The cardinal added: "Although there are a number of current trends that undermine the proper perspective of human freedom, St. John Paul II highlights two prominent ones. The first we may call 'radical subjectivism' or the exaltation of 'individual freedom as an absolute.'"
"In our contemporary societies, particularly in the West, there is a strong tendency to exaggerate one's personal freedom, to purposefully decouple it from the pursuit of the good, or worse, to make it the only good. As a result, man turns inward, becoming self-referential and, what is good, becomes wholly subjective."
"From there, it is not long before man becomes an island, exercising his freedom, even apart from right reason. The 'highest good' has now become the eradication of any obstacle to 'radical autonomy,' such as the natural moral or divine law. Even other fundamental human rights must be abolished so as to no longer impede the desire of one's choosing."
The other prominent trend highlighted by the Polish pope was "the denial of objective moral truth," Parolin explained.
The concept of objective moral truth has now been replaced by "an individual's personal sentiment or feeling about the moral good," he said.
Addressing the conference room full of U.S. State Department officials, diplomats accredited to the Holy See, and journalists gathered to discuss diplomatic tools for promoting religious freedom, Parolin said: "Ultimately, the decision to root man's freedom solely in the self, without any reference to the Creator, is unsustainable."
"To stress exclusively the expression of freedom of religion as 'freedom from external coercion' without addressing what this freedom is properly ordered to, namely, the discovery of the ultimate truth of one's existence, one's origin and destiny, given by the Creator, is like giving a child a tool and telling them 'you should not use this tool for such and such,' but never explaining to them 'what purpose that tool was intended to serve,'" he said.

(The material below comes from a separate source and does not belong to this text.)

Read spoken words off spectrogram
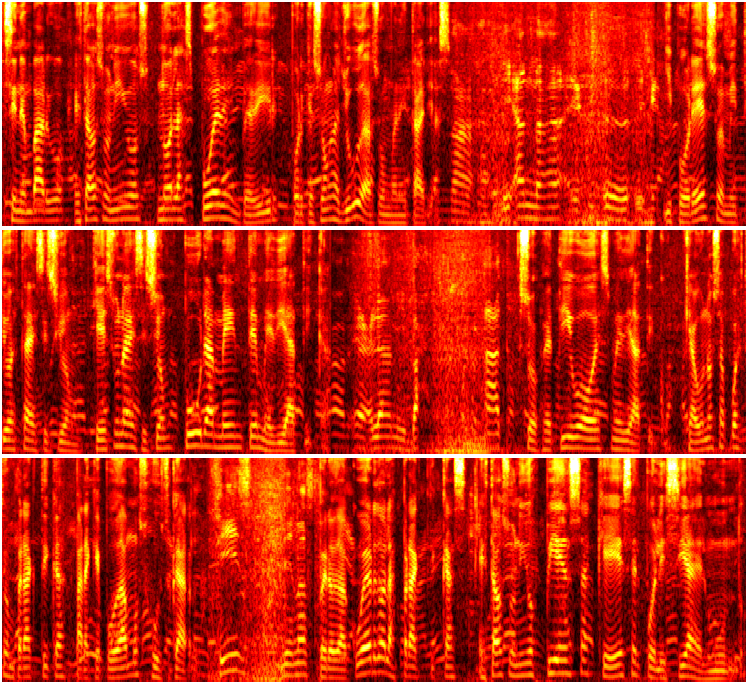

The cardinal then went on to quote the Baltimore Catechism: "If I am not mistaken, there is a famous series of catechetical booklets, produced from the one of the Councils of Baltimore in the United States. One of the initial questions of that faith primer is: 'Why did God make you?' and the proper response to be given is 'God made me to know Him, to love Him, and to serve Him in this world, and to be happy with Him forever in the next.'"
"The simplicity of this should not obfuscate the profundity of this truth. We are created for a purpose … Without this objective end, an end that exists beyond the self, we cannot hope but to find society in crisis, with each of us unable to embrace anyone but ourselves."